|May 11, 2006||AS||Assignment|
Owner name: INTERNATIONAL BUSINESS MACHINES CORPORATION, NEW Y
Free format text: ASSIGNMENT OF ASSIGNORS INTEREST;ASSIGNORS:JONES, JEFFREY ALLEN;ROTHERT, DOUGLAS SCOTT;REEL/FRAME:017604/0685
Effective date: 20060407
Owner name: INTERNATIONAL BUSINESS MACHINES CORPORATION,NEW YO
Free format text: ASSIGNMENT OF ASSIGNORS INTEREST;ASSIGNORS:JONES, JEFFREY ALLEN;ROTHERT, DOUGLAS SCOTT;REEL/FRAME:017604/0685
Effective date: 20060407
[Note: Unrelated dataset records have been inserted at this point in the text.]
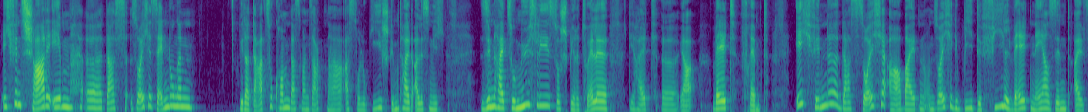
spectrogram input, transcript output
Ich finde es schade eben, äh, dass solche Sendungen wieder dazu kommen, dass man sagt, na, Astrologie stimmt halt alles nicht. Sind halt so Müslis, so spirituelle, die halt, äh, ja, weltfremd. Ich finde, dass solche Arbeiten und solche Gebiete viel weltnäher sind als,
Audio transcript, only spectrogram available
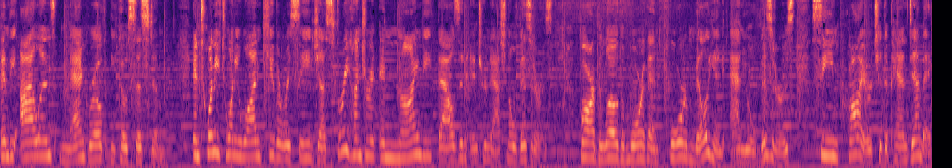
in the island's mangrove ecosystem. In 2021, Cuba received just 390,000 international visitors, far below the more than 4 million annual visitors seen prior to the pandemic,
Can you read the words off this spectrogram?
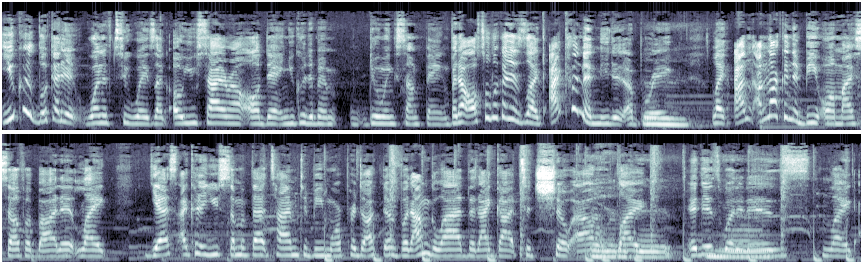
you could look at it one of two ways like oh you sat around all day and you could have been doing something but i also look at it as like i kind of needed a break mm. like I'm, I'm not gonna be on myself about it like yes i could have used some of that time to be more productive but i'm glad that i got to chill out like bit. it is what it is like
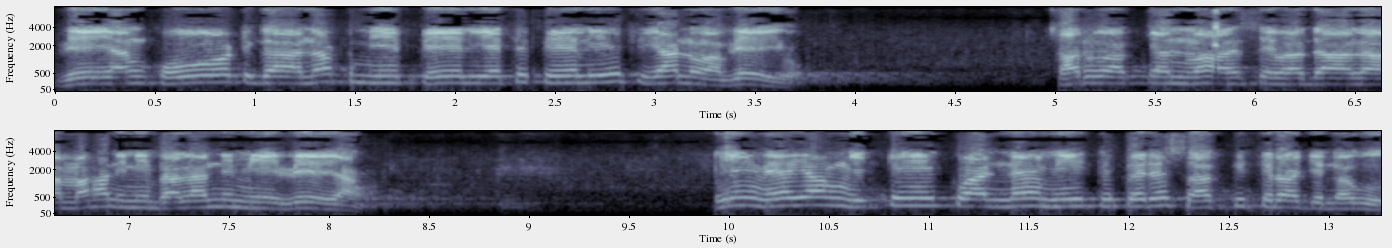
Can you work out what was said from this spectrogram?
වේයන් කෝටි ගාණක් මේ පේලියට පේලියට යනවා වේයෝ. සරුවක්යන් වහන්සේ වදාලා මහණෙනි බලන්නේ මේ වේයන්. මේ වේයන් එක්කෙනෙක් වන්නේ මීට පෙර සක්විති රජ නොවු.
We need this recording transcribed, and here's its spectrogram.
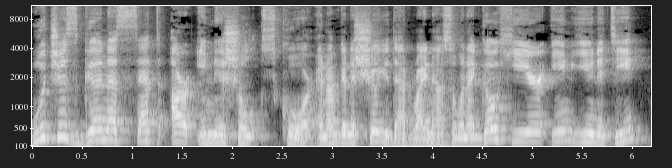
which is gonna set our initial score. And I'm gonna show you that right now. So when I go here in Unity,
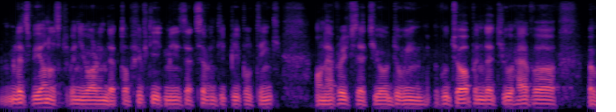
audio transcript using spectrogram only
let's be honest, when you are in that top 50, it means that 70 people think on average that you're doing a good job and that you have a, a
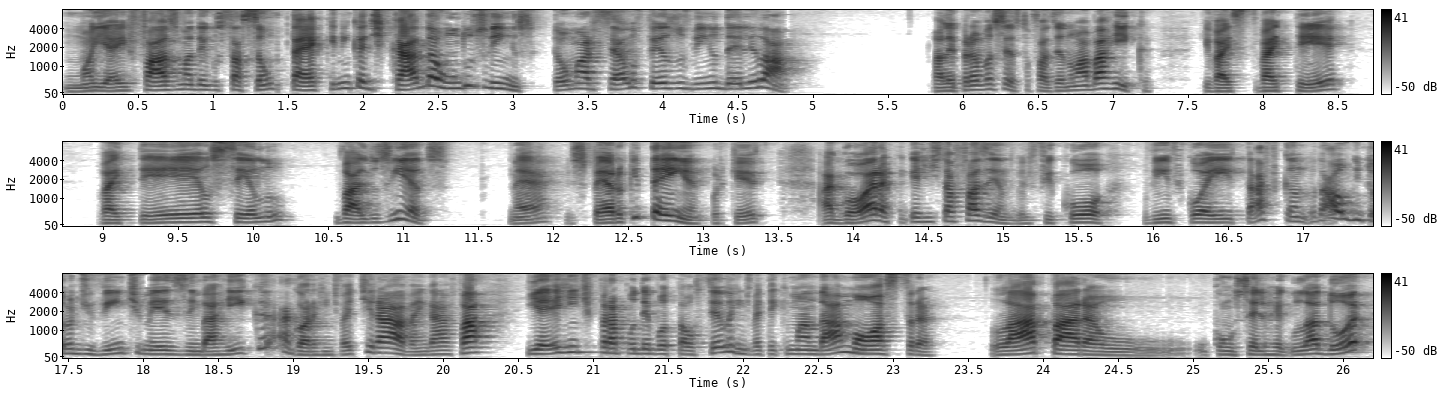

|Nov 1, 2013||REMI||Maintenance fee reminder mailed|
|Jan 16, 2014||AS||Assignment|
Owner name: TWITTER, INC., CALIFORNIA
Free format text: ASSIGNMENT OF ASSIGNORS INTEREST;ASSIGNOR:INTERNATIONAL BUSINESS MACHINES CORPORATION;REEL/FRAME:032075/0404
Effective date: 20131230
|Feb 27, 2014||FPAY||Fee payment|
Year of fee payment: 4
|Feb 27, 2014||SULP||Surcharge for late payment|